*** Opening Listed records ***

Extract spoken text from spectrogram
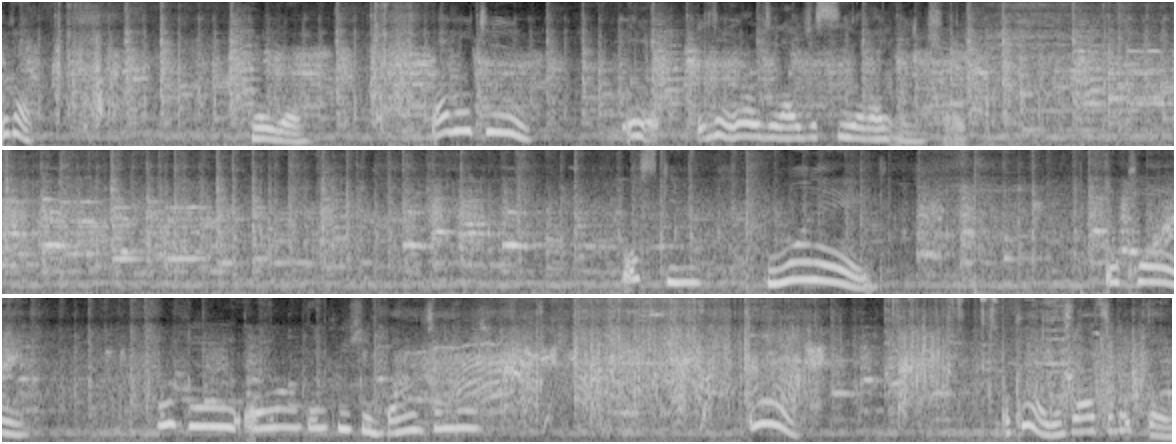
Okay. There you go. Level two. Is it or did I just see a lightning strike? Rescue one egg. Okay. Okay, I don't think we should bounce on this. Yeah. Okay, I guess that's a good thing.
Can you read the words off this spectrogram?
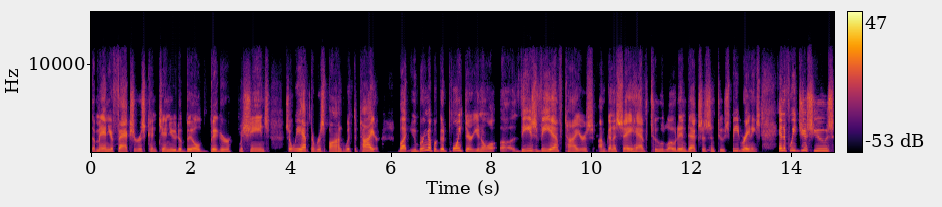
the manufacturers continue to build bigger machines, so we have to respond with the tire. But you bring up a good point there. You know, uh, these VF tires, I'm going to say, have two load indexes and two speed ratings. And if we just use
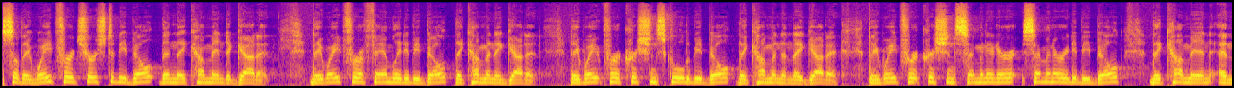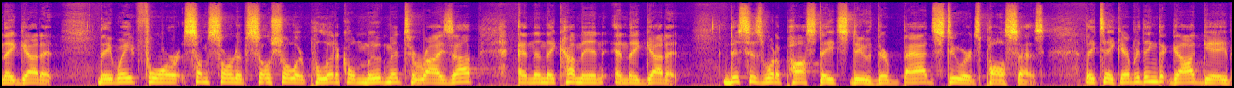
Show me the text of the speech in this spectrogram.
So they wait for a church to be built, then they come in to gut it. They wait for a family to be built, they come in and gut it. They wait for a Christian school to be built, they come in and they gut it. They wait for a Christian seminary, seminary to be built, they come in and they gut it. They wait for some sort of social or political movement to rise up, and then they come in and they gut it. This is what apostates do. They're bad stewards, Paul says. They take everything that God gave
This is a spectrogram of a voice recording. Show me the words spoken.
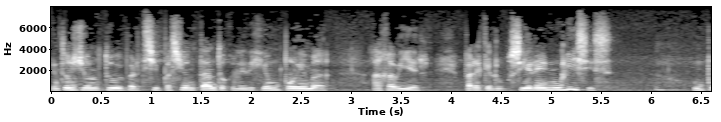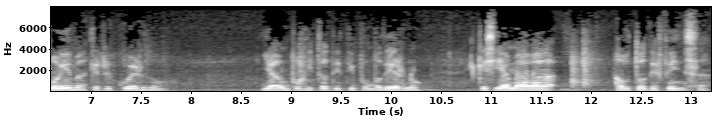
Entonces yo no tuve participación tanto que le dejé un poema a Javier para que lo pusiera en Ulises. Un poema que recuerdo ya un poquito de tipo moderno, que se llamaba Autodefensa.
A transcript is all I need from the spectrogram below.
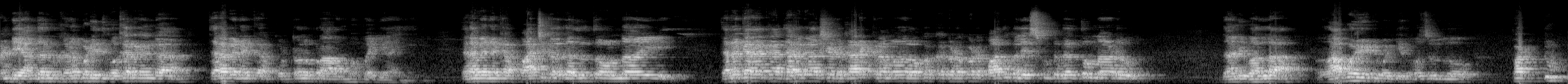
అంటే అందరూ కనబడేది ఒక రకంగా తెర వెనక కుట్రలు ప్రారంభమయ్యాయి. తెర వెనక పాచికలు కదులుతూ ఉన్నాయి. తెర జరగాల్సిన కార్యక్రమాలు ఒక్కొక్కటి పాదుకలు వేసుకుంటూ వెళ్తున్నాడు. దానివల్ల రాబోయేటువంటి రోజుల్లో పట్టు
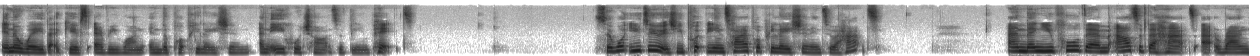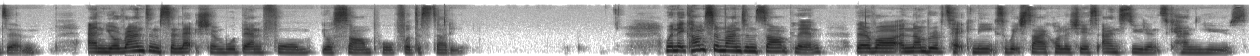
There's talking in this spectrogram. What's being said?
in a way that gives everyone in the population an equal chance of being picked. So what you do is you put the entire population into a hat and then you pull them out of the hat at random, and your random selection will then form your sample for the study. When it comes to random sampling, there are a number of techniques which psychologists and students can use.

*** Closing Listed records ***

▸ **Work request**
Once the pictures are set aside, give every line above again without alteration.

▸ **Expected answer**
Extract spoken text from spectrogram
Okay. There you go. Level two. Is it or did I just see a lightning strike? Rescue one egg. Okay. Okay, I don't think we should bounce on this. Yeah. Okay, I guess that's a good thing.
Can you read the words off this spectrogram?
the manufacturers continue to build bigger machines, so we have to respond with the tire. But you bring up a good point there. You know, uh, these VF tires, I'm going to say, have two load indexes and two speed ratings. And if we just use
Show me the text of the speech in this spectrogram.
So they wait for a church to be built, then they come in to gut it. They wait for a family to be built, they come in and gut it. They wait for a Christian school to be built, they come in and they gut it. They wait for a Christian seminary, seminary to be built, they come in and they gut it. They wait for some sort of social or political movement to rise up, and then they come in and they gut it. This is what apostates do. They're bad stewards, Paul says. They take everything that God gave
This is a spectrogram of a voice recording. Show me the words spoken.
Entonces yo no tuve participación tanto que le dejé un poema a Javier para que lo pusiera en Ulises. Un poema que recuerdo ya un poquito de tipo moderno, que se llamaba Autodefensa.
A transcript is all I need from the spectrogram below.
అంటే అందరూ కనబడేది ఒక రకంగా తెర వెనక కుట్రలు ప్రారంభమయ్యాయి. తెర వెనక పాచికలు కదులుతూ ఉన్నాయి. తెర జరగాల్సిన కార్యక్రమాలు ఒక్కొక్కటి పాదుకలు వేసుకుంటూ వెళ్తున్నాడు. దానివల్ల రాబోయేటువంటి రోజుల్లో పట్టు
There's talking in this spectrogram. What's being said?
in a way that gives everyone in the population an equal chance of being picked. So what you do is you put the entire population into a hat and then you pull them out of the hat at random, and your random selection will then form your sample for the study. When it comes to random sampling, there are a number of techniques which psychologists and students can use.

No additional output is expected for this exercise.